Near midnight, and all was still. Then arose a cry upon the night so hideous, so wild, and so terrible, that the roosting birds dashed off affrighted, and the dense mist, as though in sympathising fear, prolonged the echoes a hundred fold. One articulate cry, “Oh! you treacherous dog!” given with the fierce energy of a dying man, and then night returned to her stillness, and the listeners heard nothing but the weeping of the moisture from the wintry trees.
The two perpetrators of the atrocity stood silent a minute or more, recovering themselves. Then Hawker said in a fierce whisper —
“You clumsy hound; why did you let him make that noise? I shall never get it out of my head again, if I live till a hundred. Let’s get out of this place before I go mad; I could not stay in the house with it for salvation. Get his horse, and come along.”
They got the two horses, and rode away into the night; but Hawker, in his nervous anxiety to get away, dropped a handsome cavalry pistol — a circumstance which nearly cost Doctor Mulhaus his life.
They rode till after daylight, taking a course toward the sea, and had gone nearly twelve miles before George discovered his loss, and broke out into petulant imprecations.
“I wouldn’t have lost that pistol for five pounds,” he said; “no, nor more. I shall never have one like it again. I’ve put over a parrot at twenty yards with it.”
“Go back and get it, then,” said Moody, “if it’s so valuable. I’ll camp and wait for you. We want all the arms we can get.”
“Not I,” said George; “I would not go back into that cursed hut alone for all the sheep in the country.”
“You coward,” replied the other; “afraid of a dead man.

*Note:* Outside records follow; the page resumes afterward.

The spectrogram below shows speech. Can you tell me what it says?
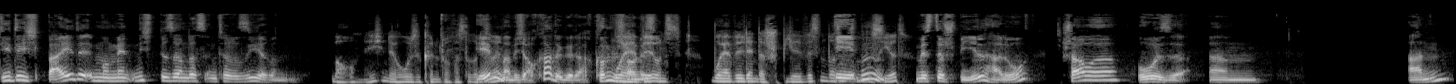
die dich beide im Moment nicht besonders interessieren. Warum nicht? In der Hose könnte doch was drin Eben, sein. habe ich auch gerade gedacht. Komm, wir Woher schauen will uns, woher will denn das Spiel wissen, was uns Eben, interessiert? Mr. Spiel, hallo. Schaue Hose ähm, an.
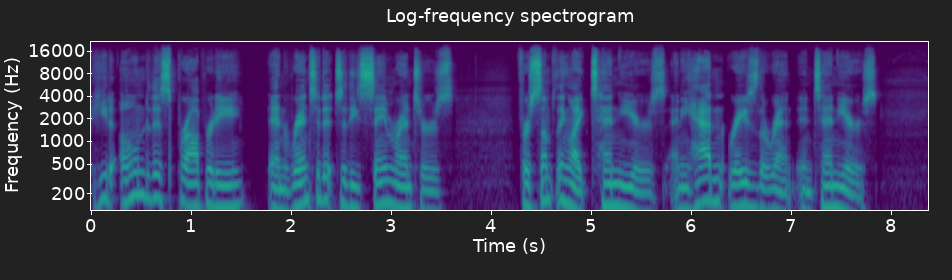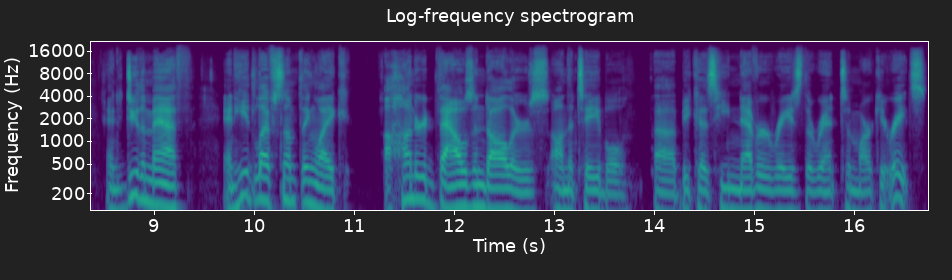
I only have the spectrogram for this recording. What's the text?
he'd owned this property and rented it to these same renters for something like 10 years and he hadn't raised the rent in 10 years. And you do the math and he'd left something like $100,000 on the table uh, because he never raised the rent to market rates.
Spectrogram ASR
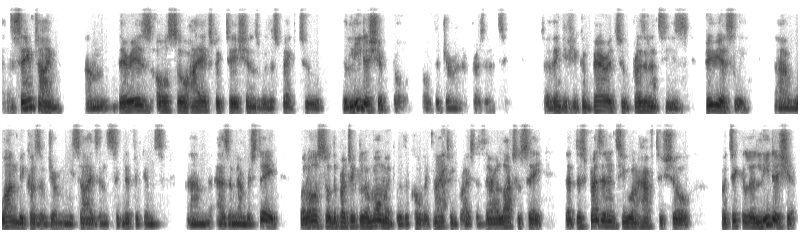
At the same time, um, there is also high expectations with respect to the leadership role of the German presidency. So I think if you compare it to presidencies previously, uh, one because of Germany's size and significance um, as a member state, but also the particular moment with the COVID-19 crisis, there are a lot to say that this presidency will have to show particular leadership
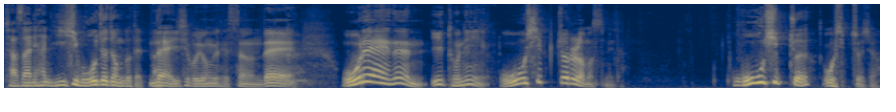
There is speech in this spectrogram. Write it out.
자산이 한 25조 정도 됐다. 네, 25 정도 됐었는데 올해에는 이 돈이 50조를 넘었습니다. 50조요? 50조죠.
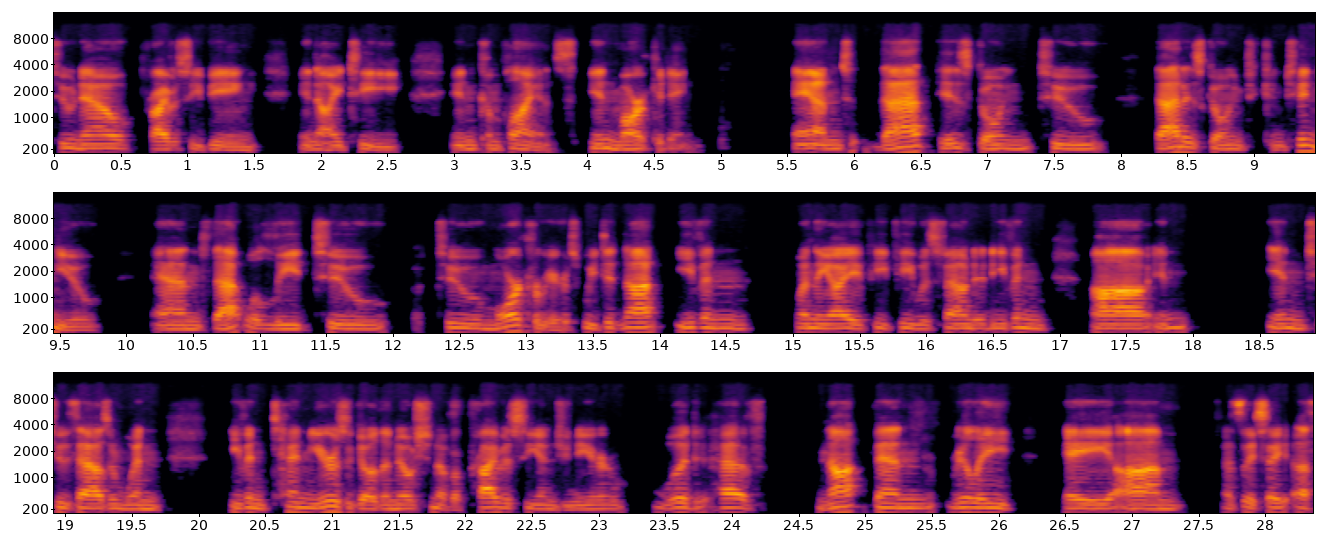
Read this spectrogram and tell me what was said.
to now privacy being in IT, in compliance, in marketing, and that is going to that is going to continue and that will lead to to more careers. We did not even when the IAPP was founded, even uh, in in 2000, when even 10 years ago, the notion of a privacy engineer would have not been really a, um, as they say, a,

Well, if you won’t, I will: and, mind, I shall keep it for my own use.”
“You’re welcome to it, if you like to get it,” said George. And so Moody rode back.
Last updated Monday, December 22, 2014 at 10:52